PROBLEM: Using the data below, copy each line that includes the word "spectrogram".

RECORD SET:
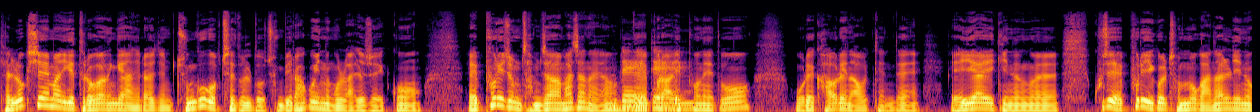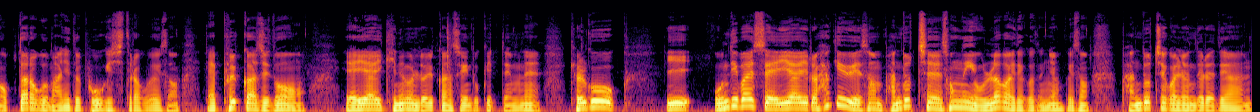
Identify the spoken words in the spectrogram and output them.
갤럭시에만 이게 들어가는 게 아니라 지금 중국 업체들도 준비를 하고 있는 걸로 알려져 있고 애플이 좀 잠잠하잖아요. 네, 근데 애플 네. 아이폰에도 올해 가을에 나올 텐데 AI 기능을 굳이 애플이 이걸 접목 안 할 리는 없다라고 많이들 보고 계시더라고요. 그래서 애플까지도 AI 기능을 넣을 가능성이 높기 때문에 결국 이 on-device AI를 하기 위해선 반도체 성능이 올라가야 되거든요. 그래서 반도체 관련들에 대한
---
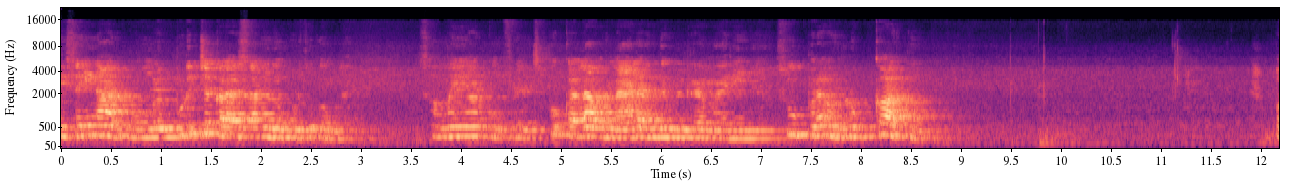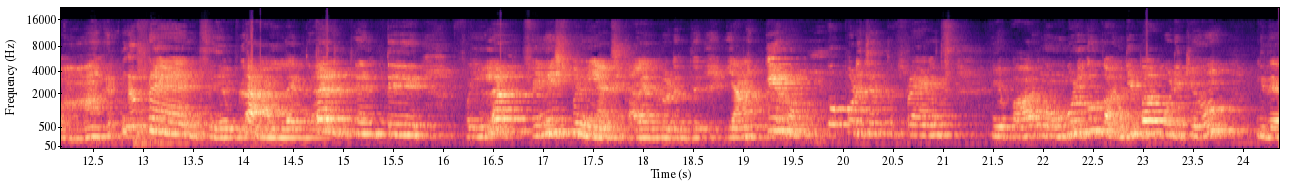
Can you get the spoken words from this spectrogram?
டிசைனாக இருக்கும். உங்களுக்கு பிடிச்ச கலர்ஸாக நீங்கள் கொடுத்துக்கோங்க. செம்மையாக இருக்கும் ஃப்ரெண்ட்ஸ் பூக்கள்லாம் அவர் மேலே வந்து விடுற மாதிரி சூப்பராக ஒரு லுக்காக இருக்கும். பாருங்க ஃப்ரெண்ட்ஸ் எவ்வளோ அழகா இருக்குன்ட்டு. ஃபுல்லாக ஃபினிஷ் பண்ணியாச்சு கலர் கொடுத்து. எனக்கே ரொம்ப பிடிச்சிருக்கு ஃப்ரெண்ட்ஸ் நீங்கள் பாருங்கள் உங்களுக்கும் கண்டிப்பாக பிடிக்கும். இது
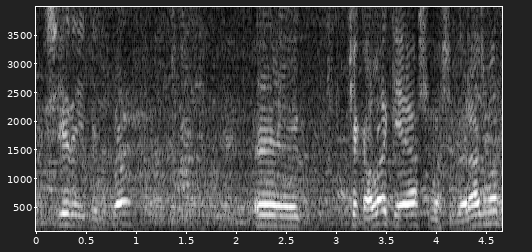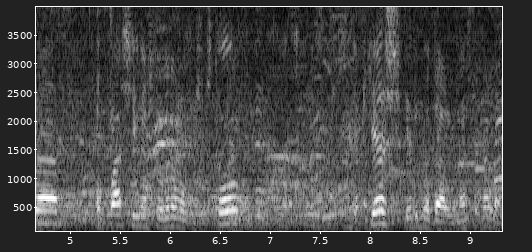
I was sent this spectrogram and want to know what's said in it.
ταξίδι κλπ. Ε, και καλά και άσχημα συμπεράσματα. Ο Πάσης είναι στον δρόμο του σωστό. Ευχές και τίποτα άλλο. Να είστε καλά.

EXERCISE RESPONSE:
Identify the spoken words in the spectrogram and output them.
Can you get the spoken words from this spectrogram?
I was sent this spectrogram and want to know what's said in it.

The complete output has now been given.